From the Paper:"Underlying this matter is a process of social and communal change that has developed over recent decades, not only in Britain but in the wider Western world. With specific reference to elderly people, developments in science and medicine have resulted in an aging population that has placed greater weight upon systems of care both inside the community and beyond. However, such developments have coincided with a relative breakdown in the societal norms that previously accounted for the care of the vulnerable in society. These breakdowns include issues such as: changes in the patterns and breakdowns of marriages; percentage decline of single women within the population; changes in family sizes; and the ever increasing participation of women in the labour market. When such developments are conceptualized in conjunction with the issues of ageing population and the wish to remain in ones community, it is clear why the numbers of elderly people forced to seek places in institutions have determinedly refused to reduce."

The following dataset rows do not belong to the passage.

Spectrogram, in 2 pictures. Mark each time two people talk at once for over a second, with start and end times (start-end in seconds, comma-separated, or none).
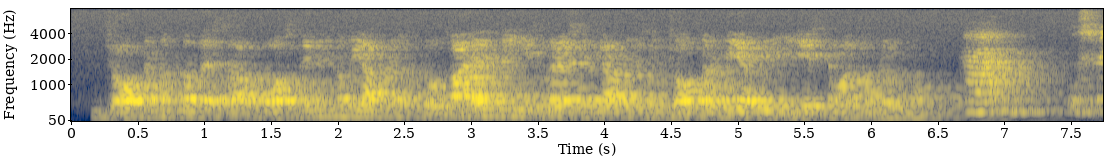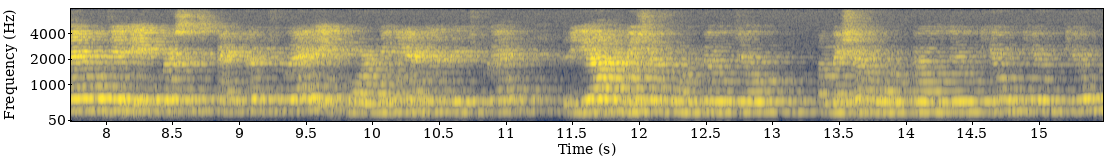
none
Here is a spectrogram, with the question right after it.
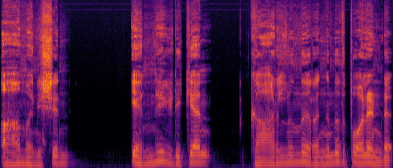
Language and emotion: Malayalam, fearful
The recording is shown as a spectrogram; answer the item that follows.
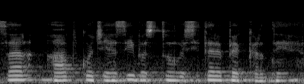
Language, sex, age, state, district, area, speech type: Hindi, male, 18-30, Madhya Pradesh, Hoshangabad, rural, spontaneous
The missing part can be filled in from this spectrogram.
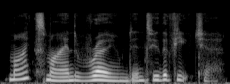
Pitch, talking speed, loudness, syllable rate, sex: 190 Hz, 155 wpm, -19 LUFS, 5.4 syllables/s, female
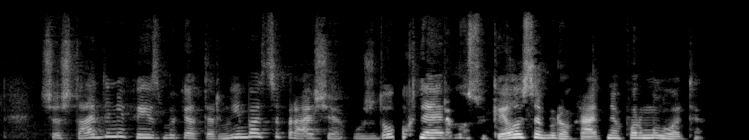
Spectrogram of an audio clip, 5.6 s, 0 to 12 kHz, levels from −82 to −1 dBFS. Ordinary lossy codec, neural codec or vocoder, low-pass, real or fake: MP3, 64 kbps; vocoder, 44.1 kHz, 128 mel bands, Pupu-Vocoder; 10.8 kHz; fake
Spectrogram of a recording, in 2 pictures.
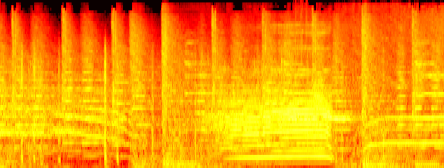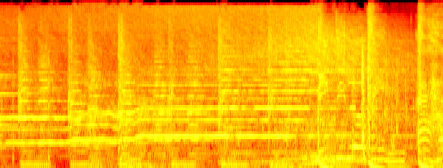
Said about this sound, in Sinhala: අනේ මේ හරක පිස්සු වැටිලා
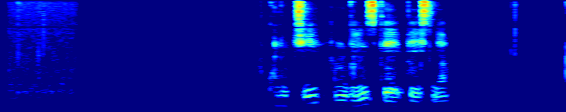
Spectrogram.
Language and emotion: Russian, neutral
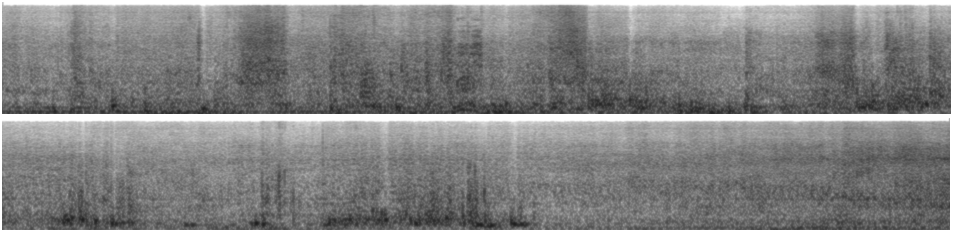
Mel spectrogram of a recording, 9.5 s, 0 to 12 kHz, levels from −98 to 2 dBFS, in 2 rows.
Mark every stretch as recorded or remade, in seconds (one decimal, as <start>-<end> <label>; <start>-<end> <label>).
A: 0.0-1.4 remade; 1.4-2.4 recorded; 2.4-4.5 remade; 4.5-5.2 recorded; 5.2-5.9 remade; 5.9-7.8 recorded; 7.8-9.5 remade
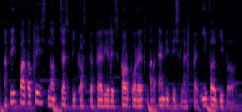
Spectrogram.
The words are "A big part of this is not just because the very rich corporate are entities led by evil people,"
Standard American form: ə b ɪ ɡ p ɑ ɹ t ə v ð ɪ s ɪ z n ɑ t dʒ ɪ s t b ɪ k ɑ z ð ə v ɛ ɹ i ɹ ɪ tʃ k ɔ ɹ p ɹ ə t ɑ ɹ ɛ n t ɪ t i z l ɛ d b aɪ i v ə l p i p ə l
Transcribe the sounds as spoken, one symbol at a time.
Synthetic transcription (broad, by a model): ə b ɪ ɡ p ɑ ɹ t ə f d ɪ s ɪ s n ɑ t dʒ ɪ s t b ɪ k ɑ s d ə f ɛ ɹ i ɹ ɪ s k ɔ ɹ p ɹ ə t ɑ ɹ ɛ n t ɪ t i s l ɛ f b aɪ i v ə l p i p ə l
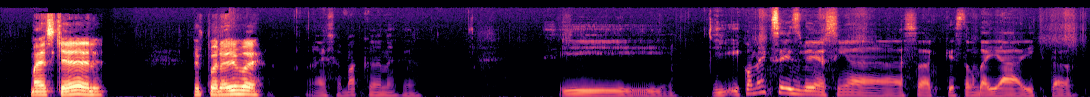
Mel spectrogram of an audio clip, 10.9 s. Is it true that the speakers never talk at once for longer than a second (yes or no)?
yes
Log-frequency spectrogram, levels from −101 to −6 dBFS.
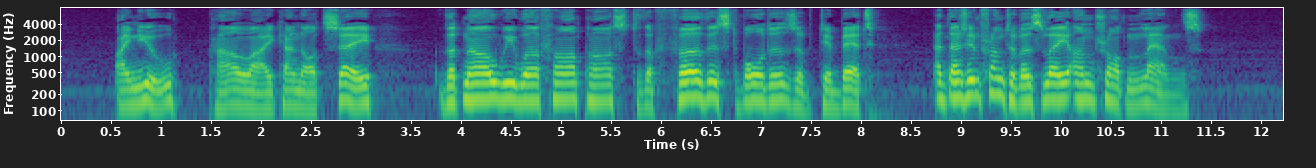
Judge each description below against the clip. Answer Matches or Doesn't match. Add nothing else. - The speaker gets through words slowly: Matches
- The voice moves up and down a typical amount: Matches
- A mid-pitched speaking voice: Matches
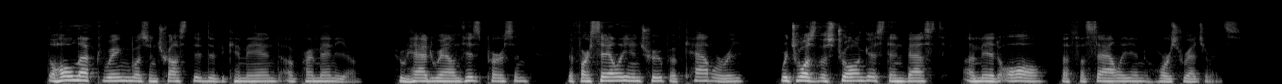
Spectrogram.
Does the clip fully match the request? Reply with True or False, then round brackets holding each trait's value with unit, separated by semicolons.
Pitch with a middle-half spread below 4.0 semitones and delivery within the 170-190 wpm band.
False (2.5 semitones; 155 wpm)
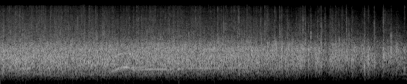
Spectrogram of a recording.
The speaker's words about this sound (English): Alice, some artificial applause, please.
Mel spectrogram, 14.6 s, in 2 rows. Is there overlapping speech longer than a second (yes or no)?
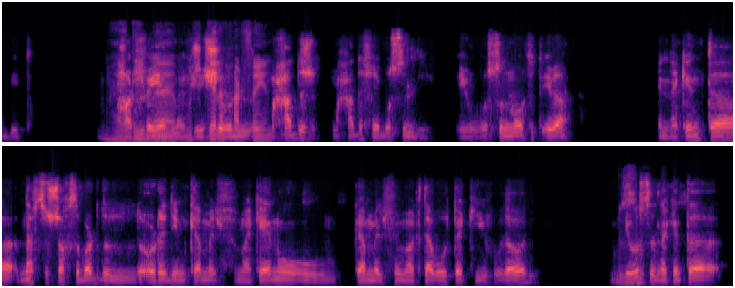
yes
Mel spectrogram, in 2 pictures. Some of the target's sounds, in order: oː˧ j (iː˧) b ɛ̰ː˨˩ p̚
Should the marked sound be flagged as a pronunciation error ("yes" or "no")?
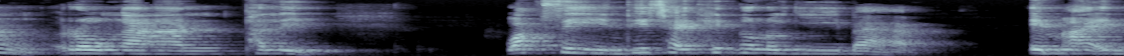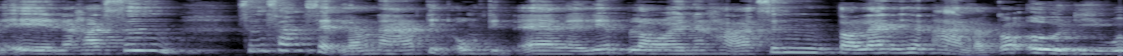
no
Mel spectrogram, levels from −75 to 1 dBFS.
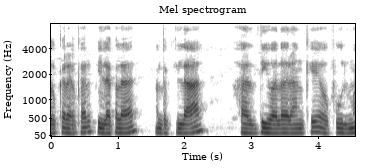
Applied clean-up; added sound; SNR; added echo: none; none; none; none.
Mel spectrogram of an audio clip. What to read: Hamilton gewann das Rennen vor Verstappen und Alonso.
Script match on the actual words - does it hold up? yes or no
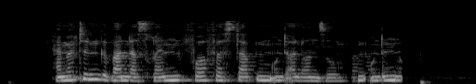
no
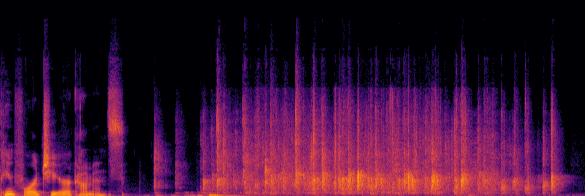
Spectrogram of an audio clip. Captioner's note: applause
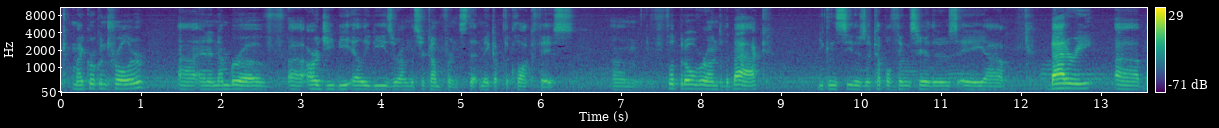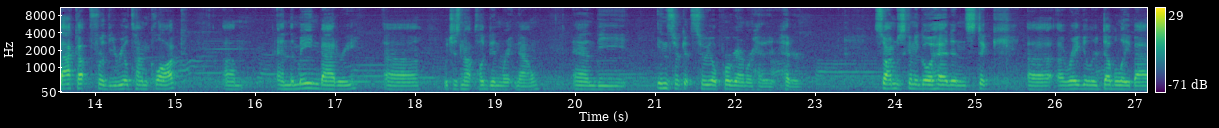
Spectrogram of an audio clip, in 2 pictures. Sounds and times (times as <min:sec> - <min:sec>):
Speech: 0:00.0 - 0:08.9, 0:09.5 - 0:22.9, 0:23.8 - 0:27.1
Music: 0:00.0 - 0:27.1.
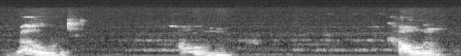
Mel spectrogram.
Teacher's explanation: And if we think, maybe for comparison's sake, of this vowel sound in received pronunciation, in words like road, home, coal, in received pronunciation, this is an O sound, which is a diphthong. It's a diphthong is two vowel sounds together.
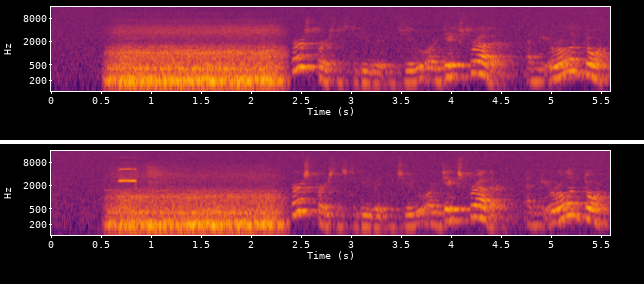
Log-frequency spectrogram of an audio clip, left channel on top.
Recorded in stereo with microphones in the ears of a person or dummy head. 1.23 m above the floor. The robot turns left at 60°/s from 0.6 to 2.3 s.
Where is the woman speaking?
60° right (ahead or behind), 4 m.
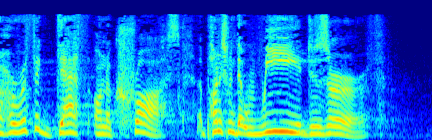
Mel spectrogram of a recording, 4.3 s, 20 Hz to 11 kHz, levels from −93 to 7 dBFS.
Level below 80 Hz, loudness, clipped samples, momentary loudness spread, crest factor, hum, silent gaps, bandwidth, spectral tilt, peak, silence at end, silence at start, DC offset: -68 dBFS; -26 LUFS; under 0.1%; 12 LU; 16 dB; none; none; 8 kHz; -5.5 dB/octave; -10 dBFS; 0.5 s; 0 s; under 0.1%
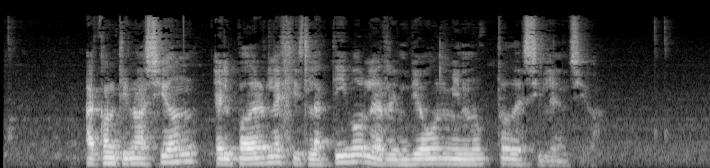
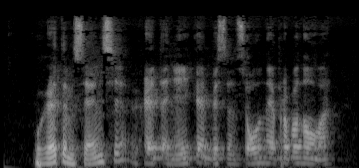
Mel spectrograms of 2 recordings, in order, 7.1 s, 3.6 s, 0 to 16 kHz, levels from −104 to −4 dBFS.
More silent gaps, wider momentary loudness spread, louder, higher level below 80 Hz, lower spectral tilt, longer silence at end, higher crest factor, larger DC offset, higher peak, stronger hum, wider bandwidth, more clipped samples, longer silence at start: neither; about the same, 11 LU vs 9 LU; first, -20 LUFS vs -44 LUFS; first, -52 dBFS vs -68 dBFS; first, -6 dB/octave vs -3.5 dB/octave; first, 1.25 s vs 0.3 s; about the same, 18 dB vs 20 dB; neither; first, -2 dBFS vs -26 dBFS; neither; about the same, 11.5 kHz vs 11.5 kHz; neither; first, 0.85 s vs 0.35 s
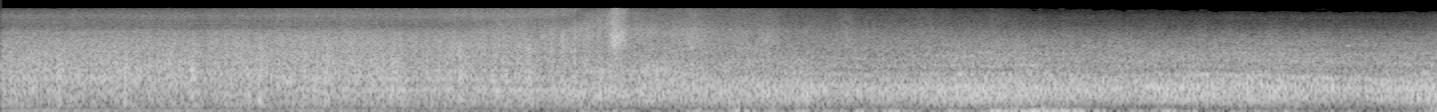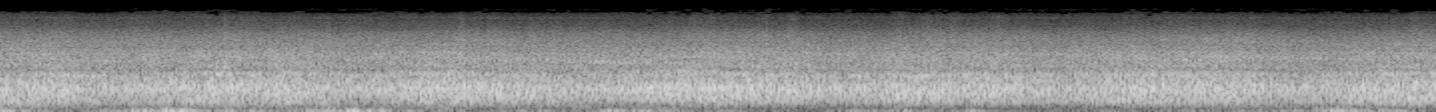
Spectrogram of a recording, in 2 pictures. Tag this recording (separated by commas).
train whistling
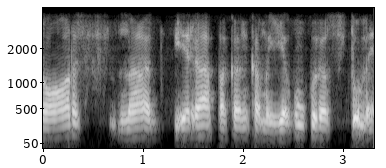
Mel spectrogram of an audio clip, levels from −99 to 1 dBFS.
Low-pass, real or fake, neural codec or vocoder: 3.6 kHz; fake; codec, 16 kHz, 4.8 kbps, FACodec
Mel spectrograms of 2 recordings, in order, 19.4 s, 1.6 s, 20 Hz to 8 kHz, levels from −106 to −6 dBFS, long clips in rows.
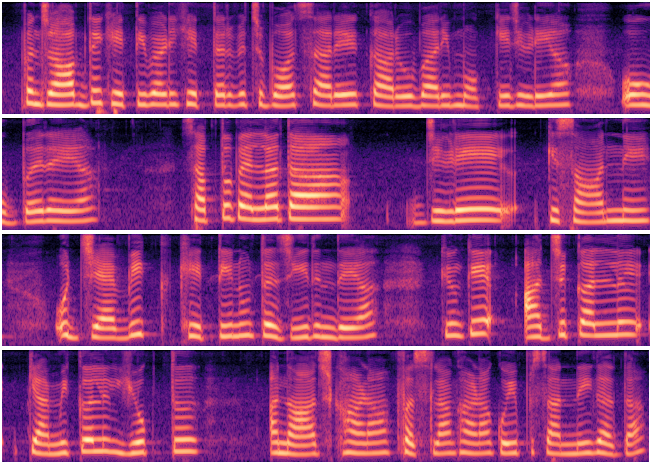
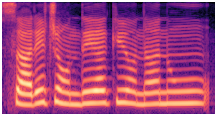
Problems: background sounds at intervals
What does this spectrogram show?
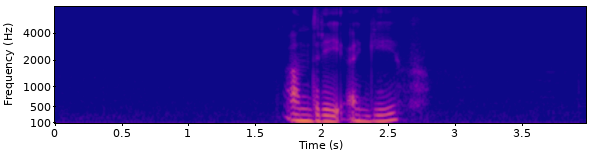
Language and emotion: Russian, neutral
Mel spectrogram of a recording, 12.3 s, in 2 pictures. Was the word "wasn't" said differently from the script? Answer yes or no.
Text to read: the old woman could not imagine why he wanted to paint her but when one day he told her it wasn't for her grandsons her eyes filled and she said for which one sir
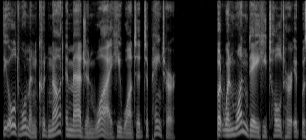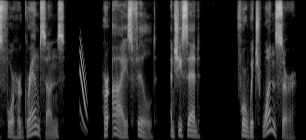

Sample of Sources Used:
- Parker, Gillian. With Due Care and Attention. London: DOH Publication, 1990.
- Tester, Susan. Community Care for Older People. London: Macmillan, 1996.
- Wicks, Malcolm. Community Care and Elderly People. Oxford: Blackwell, 1984.
- Department of Health. "Independence, Well-Being and Choice" March 2005.
- BBC News.Welcome to the Aging Future. http://news.bbc.co.uk/1/hi/uk/4012797.stm, Date Accessed, 5/12/2006.
Cite this Term Paper:
Social Care for the Elderly (2008, August 25) Retrieved July 05, 2022, from https://www.academon.com/term-paper/social-care-for-the-elderly-107198/
"Social Care for the Elderly" 25 August 2008. Web. 05 July. 2022. <https://www.academon.com/term-paper/social-care-for-the-elderly-107198/>